Tony Thompson 

Founder & CEO

Kwame Building Group

As a small business, credibility is everything, and certification can help give architecture, engineering and construction organizations valuable credibility.

Several certifications have been helpful for Kwame Building Group, including the Health-Care Construction Certification through the American Society of Healthcare Engineering (ASHE), American Concrete Institute’s ACI Certification, and Certified Construction Managers’ CCM Certification.

We have invested in having many of our employees go through the certification process while employed with us. However, as a corporation, being an employee stock ownership plan has also been an asset. Owners appreciate that everyone on our team has “skin in the game” as it relates to performance and commitment.

 

 

 

Gregg Schoppman

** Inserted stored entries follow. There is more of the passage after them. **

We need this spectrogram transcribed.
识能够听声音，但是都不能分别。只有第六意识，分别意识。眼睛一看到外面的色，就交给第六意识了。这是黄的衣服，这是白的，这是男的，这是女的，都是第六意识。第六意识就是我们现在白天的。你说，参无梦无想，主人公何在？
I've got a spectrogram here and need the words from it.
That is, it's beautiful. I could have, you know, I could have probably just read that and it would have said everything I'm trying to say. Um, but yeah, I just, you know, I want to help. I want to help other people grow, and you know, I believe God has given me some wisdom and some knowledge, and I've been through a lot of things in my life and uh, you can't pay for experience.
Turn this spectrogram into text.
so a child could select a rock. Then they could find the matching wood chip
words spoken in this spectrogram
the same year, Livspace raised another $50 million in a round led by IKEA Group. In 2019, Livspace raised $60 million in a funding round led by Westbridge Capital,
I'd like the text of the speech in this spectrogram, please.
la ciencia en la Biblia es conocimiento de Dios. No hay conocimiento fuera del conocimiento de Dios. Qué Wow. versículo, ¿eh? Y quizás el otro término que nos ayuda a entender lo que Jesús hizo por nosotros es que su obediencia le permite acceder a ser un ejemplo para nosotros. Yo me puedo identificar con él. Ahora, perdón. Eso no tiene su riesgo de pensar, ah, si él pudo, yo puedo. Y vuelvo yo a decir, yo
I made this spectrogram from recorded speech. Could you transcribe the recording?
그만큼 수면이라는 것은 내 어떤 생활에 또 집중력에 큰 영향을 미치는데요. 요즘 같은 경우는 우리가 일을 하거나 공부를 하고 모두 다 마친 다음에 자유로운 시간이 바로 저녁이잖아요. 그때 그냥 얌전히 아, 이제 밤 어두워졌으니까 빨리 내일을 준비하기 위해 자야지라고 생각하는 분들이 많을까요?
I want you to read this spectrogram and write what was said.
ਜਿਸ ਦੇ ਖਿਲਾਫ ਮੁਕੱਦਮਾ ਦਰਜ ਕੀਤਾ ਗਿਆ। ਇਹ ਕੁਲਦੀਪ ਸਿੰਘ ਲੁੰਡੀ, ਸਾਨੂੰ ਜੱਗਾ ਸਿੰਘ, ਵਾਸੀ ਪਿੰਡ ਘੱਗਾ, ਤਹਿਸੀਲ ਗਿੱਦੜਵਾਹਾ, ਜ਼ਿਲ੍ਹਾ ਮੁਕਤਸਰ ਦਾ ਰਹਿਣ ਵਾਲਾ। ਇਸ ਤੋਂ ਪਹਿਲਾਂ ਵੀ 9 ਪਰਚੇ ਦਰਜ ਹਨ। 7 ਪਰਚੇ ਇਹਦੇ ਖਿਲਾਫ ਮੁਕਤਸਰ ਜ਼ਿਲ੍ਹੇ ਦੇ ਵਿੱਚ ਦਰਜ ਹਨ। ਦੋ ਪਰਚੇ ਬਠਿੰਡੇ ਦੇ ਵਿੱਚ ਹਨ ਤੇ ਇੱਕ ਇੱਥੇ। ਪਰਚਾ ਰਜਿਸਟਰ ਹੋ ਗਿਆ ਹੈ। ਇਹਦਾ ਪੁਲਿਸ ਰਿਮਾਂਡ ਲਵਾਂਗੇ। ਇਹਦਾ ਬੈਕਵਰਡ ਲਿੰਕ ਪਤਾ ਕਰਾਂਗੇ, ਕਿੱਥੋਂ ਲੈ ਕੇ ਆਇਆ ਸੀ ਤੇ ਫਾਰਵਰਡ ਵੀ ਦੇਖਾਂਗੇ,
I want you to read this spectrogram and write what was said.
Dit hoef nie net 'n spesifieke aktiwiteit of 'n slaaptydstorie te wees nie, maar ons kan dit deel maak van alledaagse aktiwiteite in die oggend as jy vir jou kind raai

Principal

FMI Corporation 

There is no shortage of certifications and credentials that will add to a company’s collective résumé. Whether it is LEED professional, Project Management Institute (PMI) certification, Lean Six Sigma Black/Green Belt or an Agile Leader, there are myriad options. However, with time and financial resources being finite, what is the best?

Too often, professionals gather credentials based on the current buzzword of the week or a desire to support their individual résumé. But when a firm’s résumé looks like a patchwork quilt of credentials, it begs the question: is the firm actually seeing the use and leveraging this internal storehouse of knowledge?

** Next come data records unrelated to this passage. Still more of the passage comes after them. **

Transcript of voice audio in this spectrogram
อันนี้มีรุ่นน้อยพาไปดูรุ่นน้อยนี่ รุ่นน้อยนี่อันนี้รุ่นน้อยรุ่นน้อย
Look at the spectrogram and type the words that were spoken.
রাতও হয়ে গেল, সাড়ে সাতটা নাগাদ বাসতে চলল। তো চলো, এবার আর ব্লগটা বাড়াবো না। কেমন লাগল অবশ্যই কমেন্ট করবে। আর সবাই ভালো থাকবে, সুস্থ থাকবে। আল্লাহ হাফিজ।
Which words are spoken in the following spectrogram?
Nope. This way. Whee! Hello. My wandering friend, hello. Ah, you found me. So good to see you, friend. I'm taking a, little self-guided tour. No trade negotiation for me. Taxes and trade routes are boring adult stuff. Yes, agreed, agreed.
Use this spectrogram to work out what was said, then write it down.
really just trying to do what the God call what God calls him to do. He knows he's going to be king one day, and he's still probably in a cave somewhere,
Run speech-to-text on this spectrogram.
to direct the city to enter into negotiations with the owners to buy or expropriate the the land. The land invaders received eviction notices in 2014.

For instance, if a firm worked exclusively in a niche in which PMI certifications were desired by the customer, and every manager and superintendent was a certified practitioner, one could make a strong argument that there was a valuable return on investment.

This is not to say individuals shouldn’t pursue an interest in other certifications, but the company has to look at certifications, licenses and continuing education as a strategic investment. Another good example is safety. Consider the firms that require OSHA 30 for all associates.

 

Chances are they have a stronger culture of safety, yielding a return that is quantified in more than just recordable hours. Lower premiums, captive insurance program benefits, etc. are all ancillary positives that come from this form of certification. In the end, the most beneficial certification program is the one that most closely ties to the firm’s strategic plan and vision.

If someone wants to be a runner, they can sprint or run a marathon. The training and equipment will certainly look different, but it’s the level of preparation that will help win the race.